To harness wind energy you of course need to install a windmill in your garden. This works by harnessing the kinetic energy of the wind and then using that energy to turn a turbine that converts it into electricity via magnetic induction. This is a little bit of hassle and does mean getting planning permission in most areas, as well as paying for the cost of installation. The energy is of course stored once it's generated, so you don't lose power when the wind stops.
Is it worth it though? Well that really depends on the type of windmill you go for as well as your own definition of 'worth it'...
There are two types of windmill that can be installed into your home - vertical and horizontal. Vertical windmills have their blades facing upwards, while horizontal ones have them facing outward. The most efficient type for use in the home? Vertical by a longshot (50% to be precise) because they are able to generate the same amount of energy regardless of the direction the wind is blowing.
So, what will your energy savings look like if you do decide to go with windmills? Well this varies dependent on many factors of course, but don't expect to power your whole home from a windmill unless you live in a wind tunnel and have very modest expenses. However, what you could conceivably do is to run all your lights from it, or to power your heating.
That said, all is not perfect in the world of wind turbines and if it was, we would likely all be on purely wind power by now. While home wind energy may offer only moderate benefits with some drawbacks, wind farms also have their issues. Not only do these take up a large amount of physical space, but they are also highly complex with many parts that can easily become damaged or deteriorate over time.
The increasing age of current wind turbines has led to the deterioration of components such as blades and gearboxes, which has increased the size of the turbine O&M market. Offshore wind accounted for roughly 8.2% of the total wind O&M market in 2016 at around $1.12 billion.
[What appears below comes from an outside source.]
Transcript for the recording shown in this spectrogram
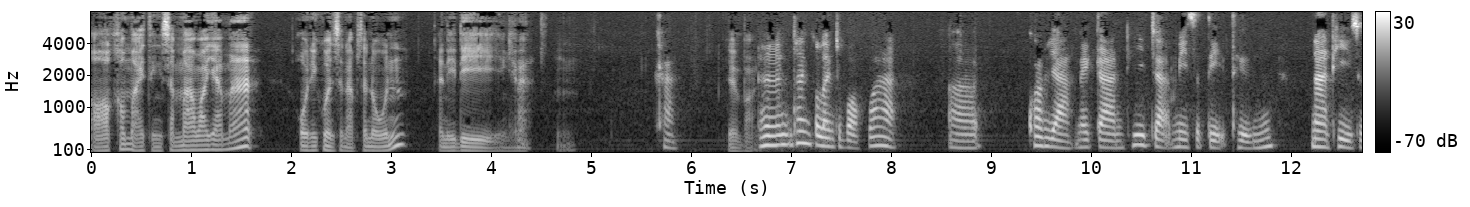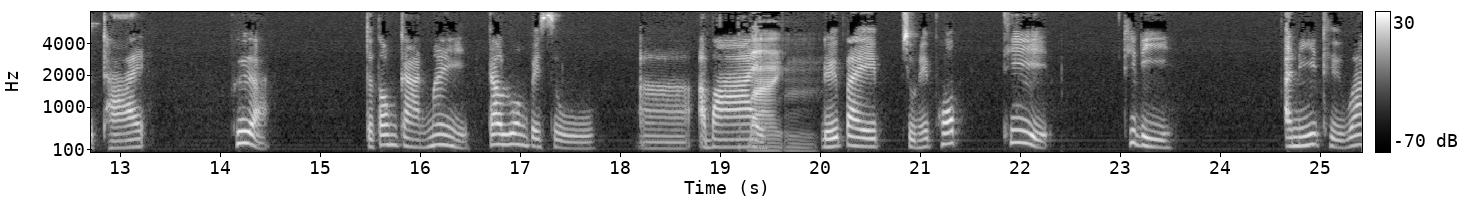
อ๋อเขาหมายถึงสัมมาวายามะ โอ้นี่ควรสนับสนุน อันนี้ดีอย่างเงี้ยนะ ค่ะเดินบอกดังนั้นท่านกำลังจะบอกว่าความอยากในการที่จะมีสติถึงนาทีสุดท้าย เพื่อ จะต้องการไม่ก้าวล่วงไปสู่อบาย หรือไปสู่ในภพที่ที่ดี อันนี้ถือว่า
At the end of 2016, global capacity was at 486,790MW.
The growth actually slowed down in 2016 though speculators describe this as ‘consolidation’. In the coming years, it is expected that the market will pick up. The offshore industry expects prices to gradually decrease over the coming year but corporate buyers are likely to be active and play a big role in the market. 2017 is expected to be likely a year of growth. There may be a slight downturn after this in 2018, but it’s expected that moderate growth will continue overall from then on.
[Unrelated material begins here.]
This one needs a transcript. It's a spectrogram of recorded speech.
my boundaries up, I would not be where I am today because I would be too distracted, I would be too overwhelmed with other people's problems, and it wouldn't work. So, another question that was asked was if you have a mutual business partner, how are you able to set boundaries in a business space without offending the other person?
The wind turbine market then is in part sustained by governments and energy companies investing in these wind farms in order to generate clean and sustainable power. However, wind turbines can also be purchased for the commercial market where they can be used to help save energy and reduce carbon footprints.
In this capacity, wind turbines will compete with the option of using solar voltaic panel arrays. So which generates the most power and which is the best option for a household looking to reduce their carbon footprint and energy bill?
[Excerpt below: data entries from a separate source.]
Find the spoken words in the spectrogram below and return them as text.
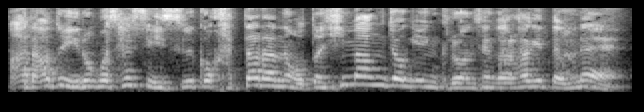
아 나도 이런 걸살수 있을 것 같다라는 어떤 희망적인 그런 생각을 하기 때문에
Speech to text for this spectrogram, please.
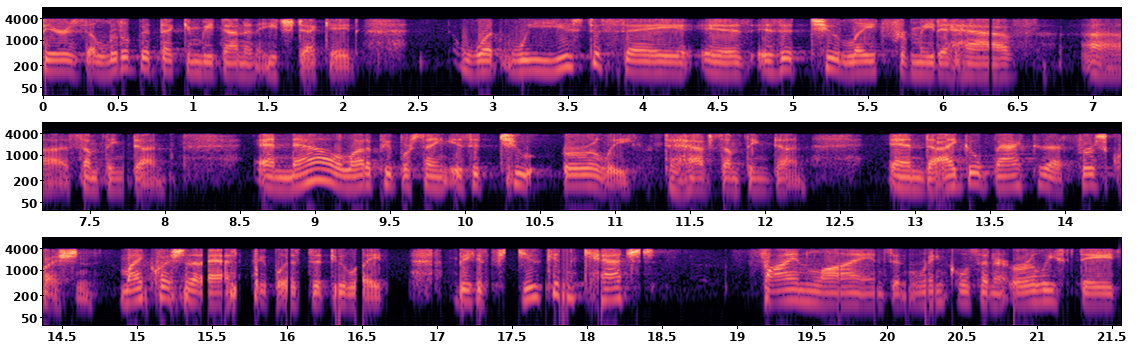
There's a little bit that can be done in each decade. What we used to say is, is it too late for me to have uh, something done? And now a lot of people are saying, is it too early to have something done? And I go back to that first question. My question that I ask people is, is it too late? Because if you can catch fine lines and wrinkles at an early stage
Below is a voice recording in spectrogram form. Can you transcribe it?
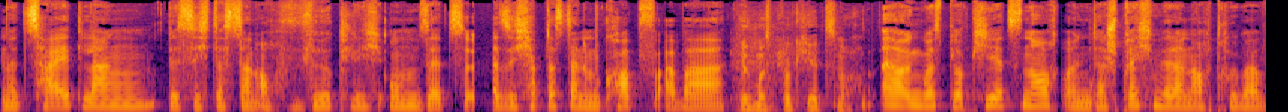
eine Zeit lang, bis ich das dann auch wirklich umsetze. Also ich habe das dann im Kopf, aber. Irgendwas blockiert es noch. Äh, irgendwas blockiert es noch. Und da sprechen wir dann auch drüber,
The efficiency of both solar panels and turbines varies drastically and depends on the set-up and geographical factors. Most systems come with a rating however. A solar panel may be rated at 80watts or 100watts, which tells you how much power it can put out when in direct sunlight. Note that in most areas, a fixed panel array will enjoy around 12 hours of light, 4 of which will be direct. Active solar panels which follow the angle of the sun can improve this somewhat.
Meanwhile, wind turbines have higher power outputs and will typically be rated at about 2kWh or 6kWh. Again, this is how much energy the turbines can put out when they are being blown at full speed by the wind. Usually, the minimum speed of the wind to reach this maximum output is around 25mPh and this must be sustained for a while.
The design of the turbines also plays a big role, with elements like friction and even the angles of the blades having a large impact. Blades that point upwards are capable of generating 50% more power as they don’t rely on the wind coming from a particular direction.